The Act will also make some changes to substantive employment law. In particular, employees who are absent from work for long periods because of illness will be entitled to accrue annual leave during their sick leave and, subject to certain limitations, to take that accrued annual leave after their sick leave ends.


In Ireland the statutory minimum wage is currently €8.65 per hour. Draft legislation, namely, the National Minimum Wage (Low Pay Commission) Bill 2015 has been published which, when enacted, will put the recently formed, Low Pay Commission, on a statutory footing.

The function of the Commission is to make annual recommendations to the Minister regarding the national minimum wage. In making its recommendation, the Commission will be required to have regard to a number of factors, including, changes in earnings, currency exchange rates and income distribution since its last recommendation, whether employment and productivity have been increasing/decreasing, international comparisons (particularly with Great Britain and Northern Ireland), the necessity for job creation and the likely effect that any change in the minimum wage would have on the cost of living, national competitiveness and levels of employment/unemployment.

The Commission has nine members, including, a chairperson, three members who understand the interests of low paid workers, three who understand the interests of employers and two with specialist knowledge of matters such as, statistics, employment law and proven competence in analysing and evaluating economic research and statistical analysis.
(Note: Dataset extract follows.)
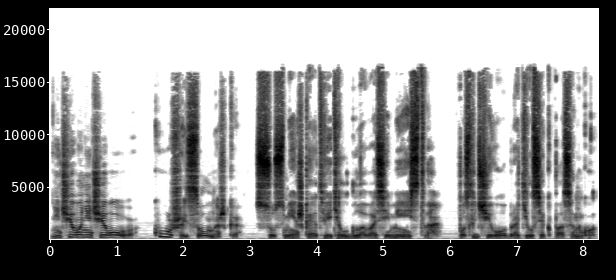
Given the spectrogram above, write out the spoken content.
«Ничего, ничего, кушай, солнышко», — с усмешкой ответил глава семейства, после чего обратился к пасынку.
In light of recent legislative development in Ireland, it is certain that the employment laws they are a changin’ and that interesting times lie ahead for employment lawyers!